Information provided:

######

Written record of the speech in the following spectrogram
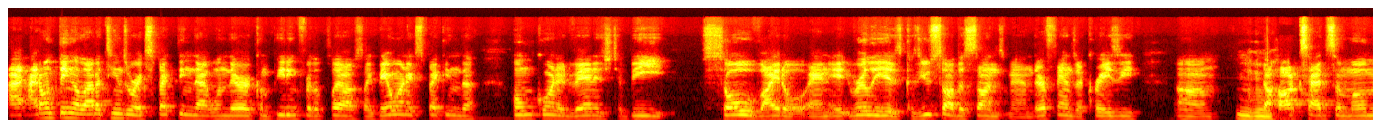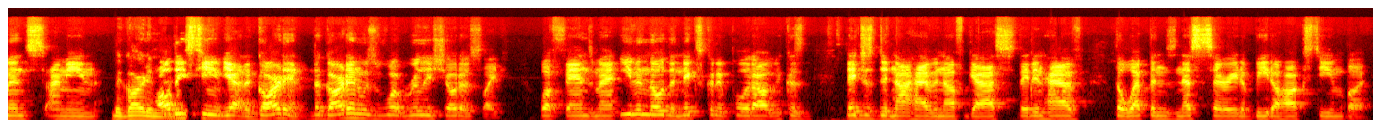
I, I don't think a lot of teams were expecting that when they were competing for the playoffs. Like they weren't expecting the home court advantage to be so vital, and it really is because you saw the Suns, man. Their fans are crazy. Um, mm-hmm. The Hawks had some moments. I mean, the Garden. All man. these teams, yeah, the Garden. The Garden was what really showed us like what fans meant. Even though the Knicks couldn't pull it out because they just did not have enough gas. They didn't have the weapons necessary to beat a Hawks team, but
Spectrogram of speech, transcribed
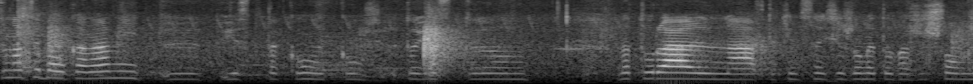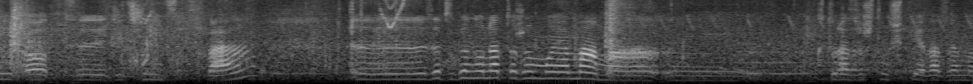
fascynacja Bałkanami y, jest taką to jest ym, naturalna w takim sensie, że one towarzyszą mi od y, dzieciństwa. Y, Ze względu na to, że moja mama, y, która zresztą śpiewa ze mną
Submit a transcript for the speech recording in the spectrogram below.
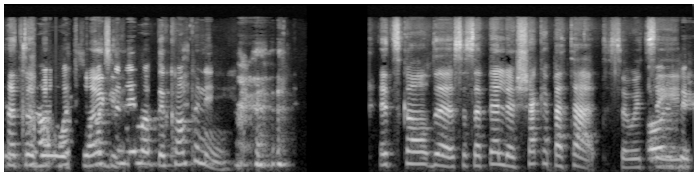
That's a little what's, plug. what's the name of the company? It's called, uh, ça s'appelle le Chaka Patate. So it's oh, a... des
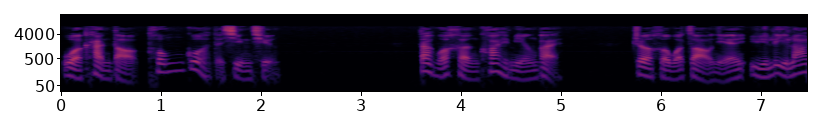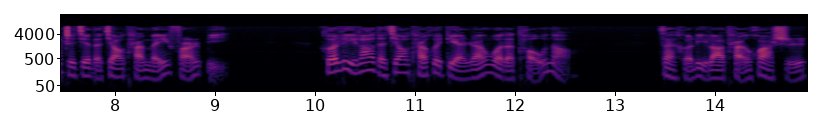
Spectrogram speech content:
我看到通过的心情。但我很快明白，这和我早年与莉拉之间的交谈没法比。和莉拉的交谈会点燃我的头脑，在和莉拉谈话时，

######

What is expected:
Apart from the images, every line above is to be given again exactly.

Response:
Written record of the speech in the following spectrogram
I, I don't think a lot of teams were expecting that when they were competing for the playoffs. Like they weren't expecting the home court advantage to be so vital, and it really is because you saw the Suns, man. Their fans are crazy. Um, mm-hmm. The Hawks had some moments. I mean, the Garden. All man. these teams, yeah, the Garden. The Garden was what really showed us like what fans meant. Even though the Knicks couldn't pull it out because they just did not have enough gas. They didn't have the weapons necessary to beat a Hawks team, but
Spectrogram of speech, transcribed
fascynacja Bałkanami y, jest taką to jest ym, naturalna w takim sensie, że one towarzyszą mi od y, dzieciństwa. Y, Ze względu na to, że moja mama, y, która zresztą śpiewa ze mną
Submit a transcript for the speech recording in the spectrogram below.
That's a little what's, plug. what's the name of the company? It's called, uh, ça s'appelle le Chaka Patate. So it's oh, a... des
Spectrogram speech content:
我看到通过的心情。但我很快明白，这和我早年与莉拉之间的交谈没法比。和莉拉的交谈会点燃我的头脑，在和莉拉谈话时，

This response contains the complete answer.